**WHAT YOU NEED TO DO**
The records below are to be repeated exactly, and their pictures left out.
** AVAILABLE RECORDS follows **
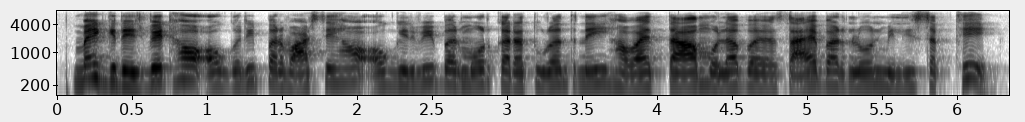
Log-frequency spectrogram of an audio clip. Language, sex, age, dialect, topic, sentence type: Chhattisgarhi, female, 36-40, Central, banking, question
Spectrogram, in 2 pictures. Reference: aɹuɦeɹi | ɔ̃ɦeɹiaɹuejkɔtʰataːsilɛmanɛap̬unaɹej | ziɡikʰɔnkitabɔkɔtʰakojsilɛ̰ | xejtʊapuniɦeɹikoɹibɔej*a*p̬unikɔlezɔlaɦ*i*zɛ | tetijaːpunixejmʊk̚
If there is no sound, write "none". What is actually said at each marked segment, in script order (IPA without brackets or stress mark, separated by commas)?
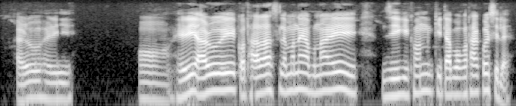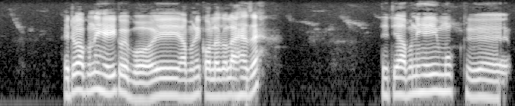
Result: a, ɛ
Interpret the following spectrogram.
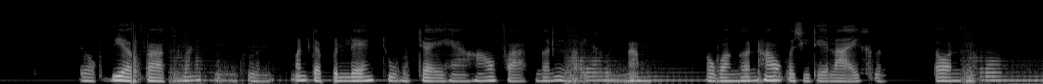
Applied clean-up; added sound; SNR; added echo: neural separator model SepFormer DNS4.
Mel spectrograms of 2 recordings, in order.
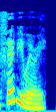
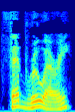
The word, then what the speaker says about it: February: In February. Airy. Airy. You. Bew. Buary. Feb. February. In. In February. – Также вы можете услышать, что иногда произносят February. – Обе формы правильные.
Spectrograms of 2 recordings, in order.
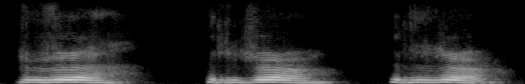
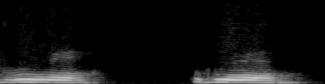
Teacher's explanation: را کی ترقیق کرتے وقت پشت زبان کا تعلق ضعیف ہوگا، زبان کے پچھلے حصے کو ہم نے اوپر نہیں اٹھانا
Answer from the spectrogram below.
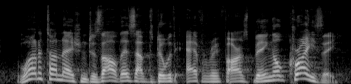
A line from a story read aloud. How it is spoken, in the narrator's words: Calamity called back impatiently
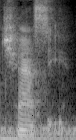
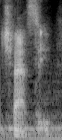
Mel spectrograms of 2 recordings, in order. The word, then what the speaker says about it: chassis: Yeah, you might hate me, Ryan, but that word is pronounced chassis. Thank you. Yes, I could I can tell it's a one you have read but not said. Don't worry. It It is pronounced chassis.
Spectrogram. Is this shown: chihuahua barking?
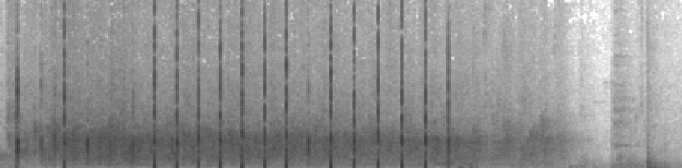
no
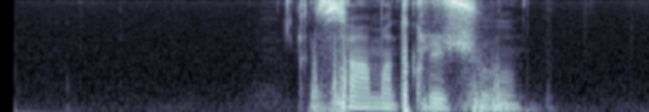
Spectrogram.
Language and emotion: Russian, neutral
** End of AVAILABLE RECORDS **
**ANSWER SECTION**
Log-frequency spectrogram of an audio clip. Language, sex, age, dialect, topic, sentence type: Chhattisgarhi, female, 36-40, Central, banking, question
Spectrogram, in 2 pictures. Reference: aɹuɦeɹi | ɔ̃ɦeɹiaɹuejkɔtʰataːsilɛmanɛap̬unaɹej | ziɡikʰɔnkitabɔkɔtʰakojsilɛ̰ | xejtʊapuniɦeɹikoɹibɔej*a*p̬unikɔlezɔlaɦ*i*zɛ | tetijaːpunixejmʊk̚
If there is no sound, write "none". What is actually said at each marked segment, in script order (IPA without brackets or stress mark, separated by commas)?
Result: a, ɛ
Interpret the following spectrogram.
Applied clean-up; added sound; SNR; added echo: neural separator model SepFormer DNS4.
Mel spectrograms of 2 recordings, in order.
The word, then what the speaker says about it: February: In February. Airy. Airy. You. Bew. Buary. Feb. February. In. In February. – Также вы можете услышать, что иногда произносят February. – Обе формы правильные.
Spectrograms of 2 recordings, in order.
Teacher's explanation: را کی ترقیق کرتے وقت پشت زبان کا تعلق ضعیف ہوگا، زبان کے پچھلے حصے کو ہم نے اوپر نہیں اٹھانا
Answer from the spectrogram below.
A line from a story read aloud. How it is spoken, in the narrator's words: Calamity called back impatiently
Mel spectrograms of 2 recordings, in order. The word, then what the speaker says about it: chassis: Yeah, you might hate me, Ryan, but that word is pronounced chassis. Thank you. Yes, I could I can tell it's a one you have read but not said. Don't worry. It It is pronounced chassis.
Spectrogram. Is this shown: chihuahua barking?
no
Spectrogram.
Language and emotion: Russian, neutral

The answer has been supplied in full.